▸ Problem statement: Without including any image, repeat every record exactly.

*** Supplied information ***

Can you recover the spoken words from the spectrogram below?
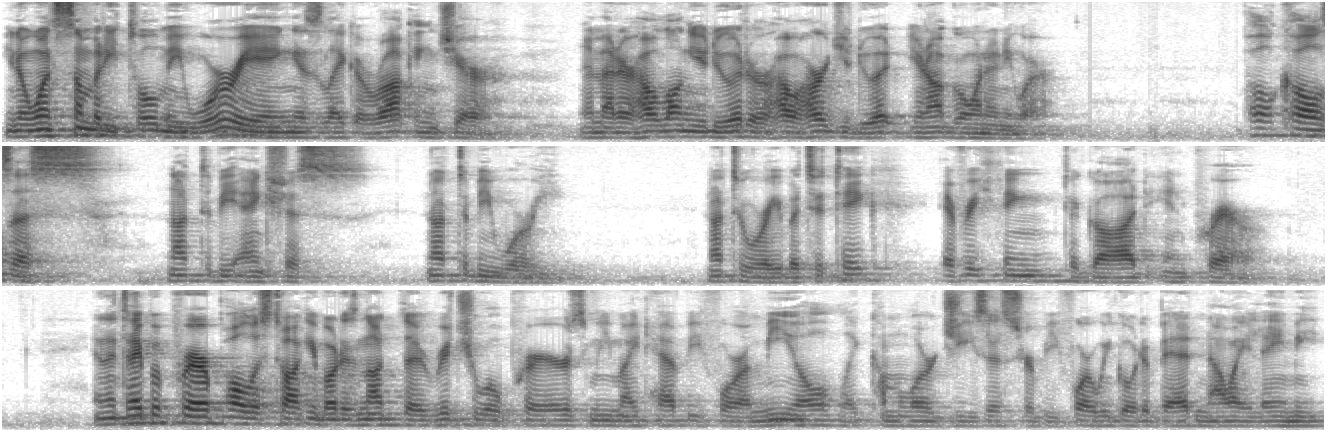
You know, once somebody told me worrying is like a rocking chair. No matter how long you do it or how hard you do it, you're not going anywhere. Paul calls us not to be anxious, not to be worried, not to worry, but to take everything to God in prayer. And the type of prayer Paul is talking about is not the ritual prayers we might have before a meal, like Come Lord Jesus, or before we go to bed, Now I lay me.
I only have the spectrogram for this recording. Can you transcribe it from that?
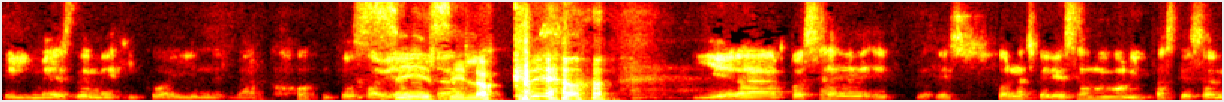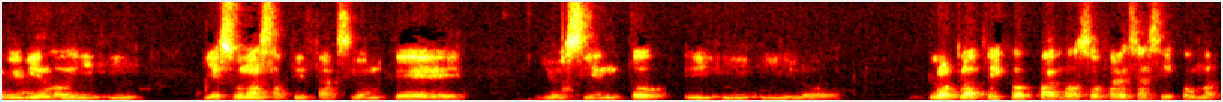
el, mes de México ahí en el barco. Entonces sí, sí, lo creo. Y era, pues, eh, es, fue una experiencia muy bonita que se han vivido y y es una satisfacción que yo siento y, y, lo, lo, platico cuando se ofrece así como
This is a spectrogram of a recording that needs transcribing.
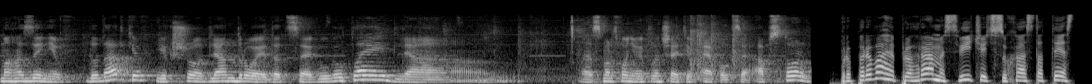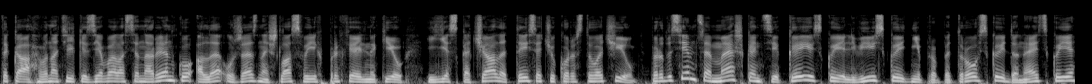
магазинів додатків. Якщо для Android це Google Play, для е, смартфонів і планшетів Apple це App Store. Про переваги програми свідчить суха статистика. Вона тільки з'явилася на ринку, але уже знайшла своїх прихильників. Її скачали тисячу користувачів. Передусім, це мешканці Київської, Львівської, Дніпропетровської, Донецької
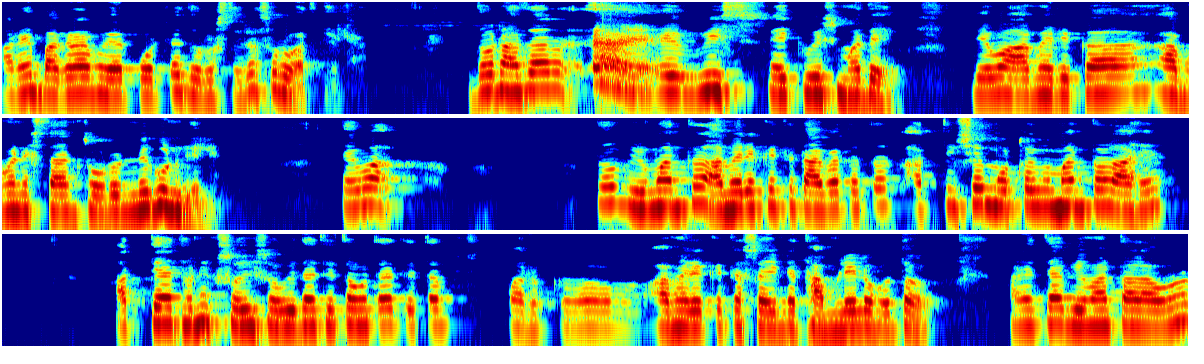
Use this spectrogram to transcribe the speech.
आणि बगराम एअरपोर्टच्या दुरुस्तीला सुरुवात केली. दोन हजार वीस एकवीसमध्ये जेव्हा अमेरिका अफगाणिस्तान सोडून निघून गेले तेव्हा तो विमानतळ अमेरिकेच्या ताब्यात होतं. अतिशय मोठं विमानतळ आहे. अत्याधुनिक सोयीसुविधा तिथं होत्या. तिथं पर अमेरिकेचं सैन्य थांबलेलं होतं. आणि त्या विमानतळावरून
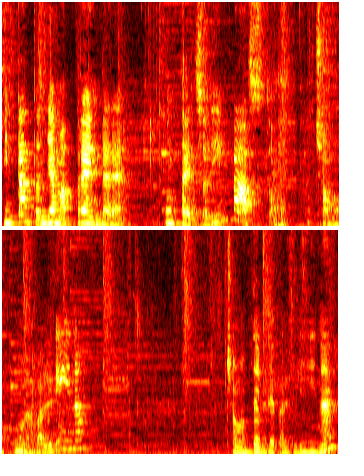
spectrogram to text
Intanto andiamo a prendere un pezzo di impasto facciamo una pallina facciamo delle palline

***

▸ Finished exercise:
Can you recover the spoken words from the spectrogram below?
You know, once somebody told me worrying is like a rocking chair. No matter how long you do it or how hard you do it, you're not going anywhere. Paul calls us not to be anxious, not to be worried, not to worry, but to take everything to God in prayer. And the type of prayer Paul is talking about is not the ritual prayers we might have before a meal, like Come Lord Jesus, or before we go to bed, Now I lay me.
I only have the spectrogram for this recording. Can you transcribe it from that?
el, mes de México ahí en el barco. Entonces sí, sí, lo creo. Y era, pues, eh, es, fue una experiencia muy bonita que se han vivido y y es una satisfacción que yo siento y, y, lo, lo, platico cuando se ofrece así como
This is a spectrogram of a recording that needs transcribing.
магазинів додатків. Якщо для Android це Google Play, для е, смартфонів і планшетів Apple це App Store. Про переваги програми свідчить суха статистика. Вона тільки з'явилася на ринку, але уже знайшла своїх прихильників. Її скачали тисячу користувачів. Передусім, це мешканці Київської, Львівської, Дніпропетровської, Донецької
Use this spectrogram to transcribe the speech.
आणि बगराम एअरपोर्टच्या दुरुस्तीला सुरुवात केली. दोन हजार वीस एकवीसमध्ये जेव्हा अमेरिका अफगाणिस्तान सोडून निघून गेले तेव्हा तो विमानतळ अमेरिकेच्या ताब्यात होतं. अतिशय मोठं विमानतळ आहे. अत्याधुनिक सोयीसुविधा तिथं होत्या. तिथं पर अमेरिकेचं सैन्य थांबलेलं होतं. आणि त्या विमानतळावरून
spectrogram to text
Intanto andiamo a prendere un pezzo di impasto facciamo una pallina facciamo delle palline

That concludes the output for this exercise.